*Aim of the exercise*
Show all lines from the records below in which the string "speaker" is present.

Provided records Block Start

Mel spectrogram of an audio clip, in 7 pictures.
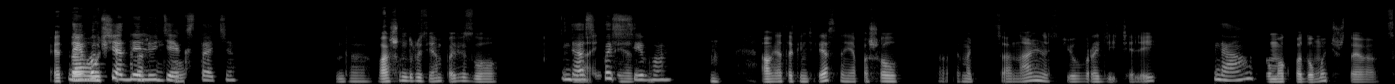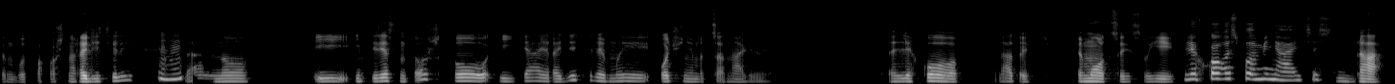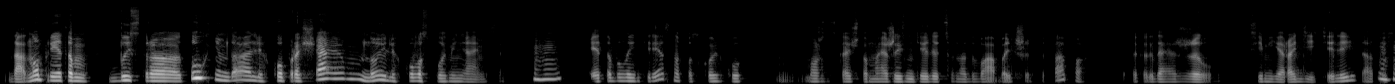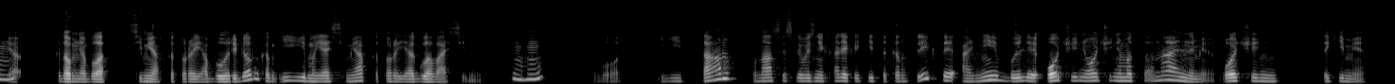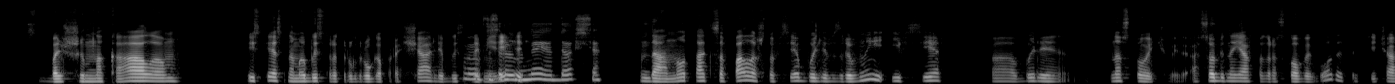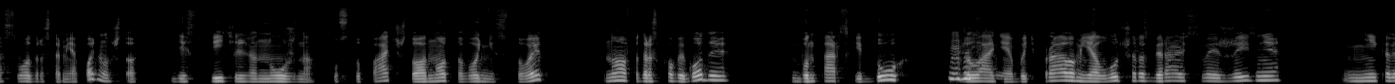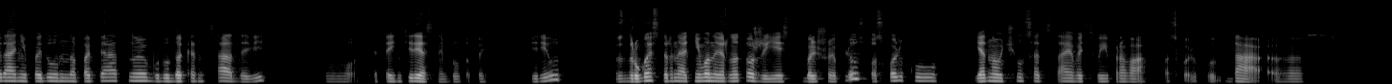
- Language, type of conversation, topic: Russian, unstructured, Что важнее — победить в споре или сохранить дружбу?
- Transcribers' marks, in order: tapping; other background noise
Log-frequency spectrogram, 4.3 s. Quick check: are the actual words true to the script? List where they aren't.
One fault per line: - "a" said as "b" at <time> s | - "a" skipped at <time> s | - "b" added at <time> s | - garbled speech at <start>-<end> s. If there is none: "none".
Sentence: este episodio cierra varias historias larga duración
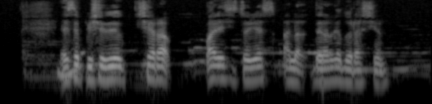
- "de" added at 3.1 s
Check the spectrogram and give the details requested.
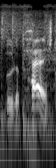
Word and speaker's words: Budapest: Hi, I'm Kurt Loder, and we're here in the Hungarian capital of Budapest, or Budapest as it's pronounced, straddling the Danube River about 100 miles east of Vienna.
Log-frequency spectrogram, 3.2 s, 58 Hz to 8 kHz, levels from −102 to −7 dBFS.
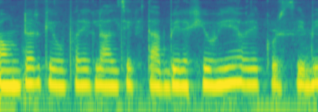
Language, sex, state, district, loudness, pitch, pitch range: Hindi, female, Odisha, Malkangiri, -13 LUFS, 190 Hz, 185-195 Hz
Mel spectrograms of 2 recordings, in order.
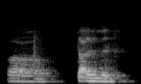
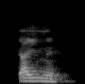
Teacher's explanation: in the Dominican Republic, caine. That R can turn into a vowel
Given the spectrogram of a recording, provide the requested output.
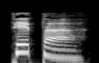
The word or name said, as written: pippa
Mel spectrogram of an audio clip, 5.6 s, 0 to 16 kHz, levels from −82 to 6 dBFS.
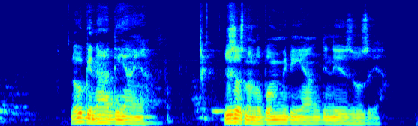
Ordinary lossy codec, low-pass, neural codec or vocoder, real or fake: none; 14.4 kHz; vocoder, 44.1 kHz, 128 mel bands every 512 samples, BigVGAN v2; fake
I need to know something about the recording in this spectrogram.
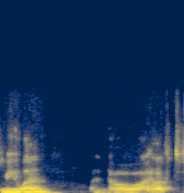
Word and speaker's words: Milen: of hands-on experience so my name is pronounced milan i know i have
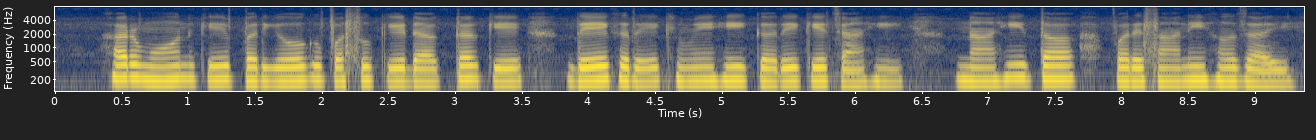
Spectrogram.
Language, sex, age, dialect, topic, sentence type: Bhojpuri, female, 25-30, Northern, agriculture, statement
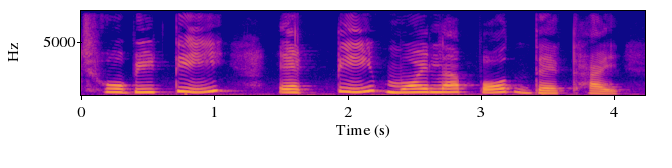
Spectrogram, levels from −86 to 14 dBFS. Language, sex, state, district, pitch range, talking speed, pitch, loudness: Bengali, female, Tripura, West Tripura, 295-335 Hz, 70 wpm, 315 Hz, -14 LUFS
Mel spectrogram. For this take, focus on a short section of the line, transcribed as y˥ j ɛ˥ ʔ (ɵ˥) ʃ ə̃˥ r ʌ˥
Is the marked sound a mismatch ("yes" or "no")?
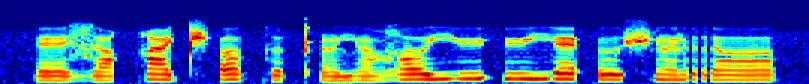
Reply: no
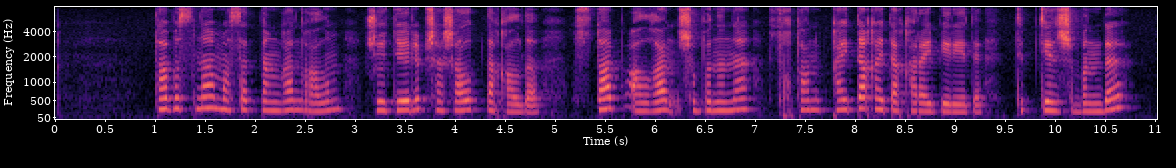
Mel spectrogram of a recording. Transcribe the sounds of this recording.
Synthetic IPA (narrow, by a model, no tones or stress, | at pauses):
t̪ʰɑbəsənɑmɑsɑt̪ːɑɴʁɑɴʁɑlˠəm | ʒ̥ɵt̪e̞lɪpʃɑʃɑlˠəp̚t̪ɑqʰɑlˠd̪ə | ʊst̪ɑpɑlˠʁɑnʃəbənənɑsʊ̥qt̪ɑnəp̚qʰɑjt̪ɑqʰɑjt̪ɑqʰɑɾɑjbe̞ɾe̞d̪ɪ | t̪ʰɪp̚t̪e̞nʃəbənd̪ə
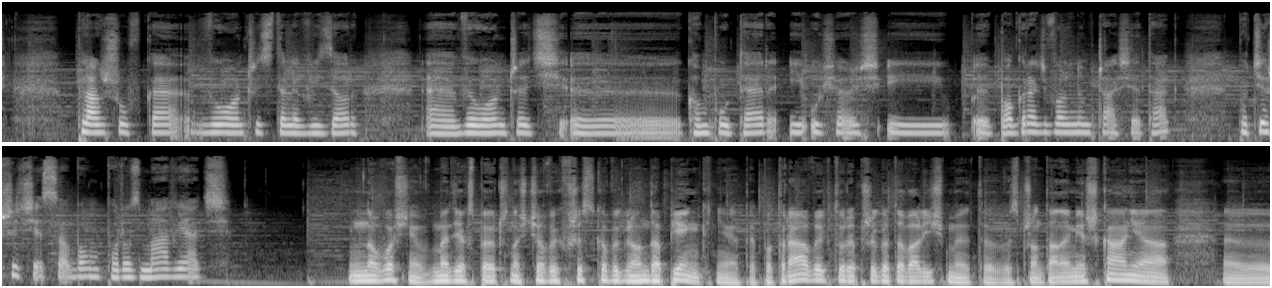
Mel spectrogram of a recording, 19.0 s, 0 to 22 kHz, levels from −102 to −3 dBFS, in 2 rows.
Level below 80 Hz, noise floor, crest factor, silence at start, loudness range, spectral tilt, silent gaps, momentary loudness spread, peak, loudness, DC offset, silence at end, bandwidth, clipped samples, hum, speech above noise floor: -42 dBFS; -53 dBFS; 18 dB; 0.1 s; 6 LU; -6 dB/octave; none; 10 LU; -8 dBFS; -26 LUFS; under 0.1%; 0 s; 17 kHz; under 0.1%; none; 27 dB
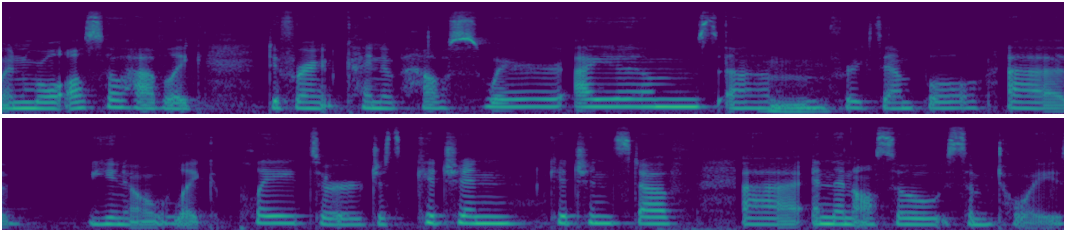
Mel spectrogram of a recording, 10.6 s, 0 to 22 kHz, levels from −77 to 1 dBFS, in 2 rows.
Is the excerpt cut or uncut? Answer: cut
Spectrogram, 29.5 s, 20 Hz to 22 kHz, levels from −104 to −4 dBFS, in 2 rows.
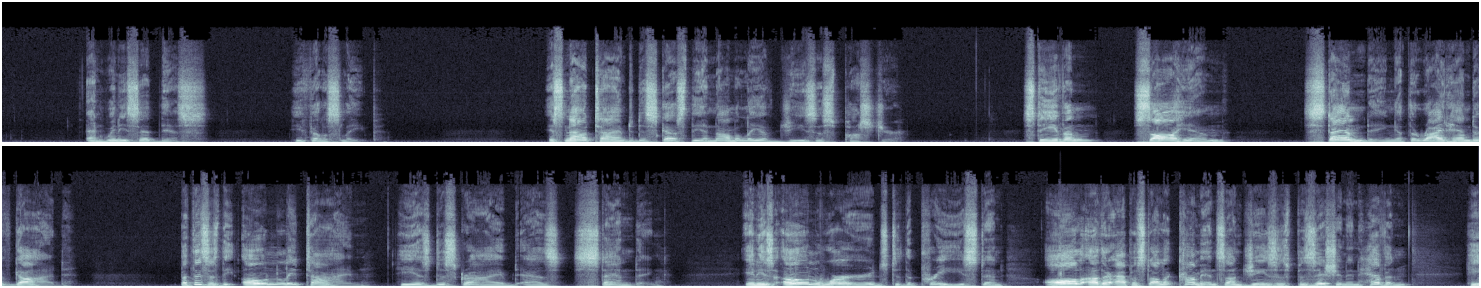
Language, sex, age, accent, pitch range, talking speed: English, male, 50-69, American, 125-195 Hz, 115 wpm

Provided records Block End

*Result*
Word and speaker's words: Budapest: Hi, I'm Kurt Loder, and we're here in the Hungarian capital of Budapest, or Budapest as it's pronounced, straddling the Danube River about 100 miles east of Vienna.
Word and speaker's words: Milen: of hands-on experience so my name is pronounced milan i know i have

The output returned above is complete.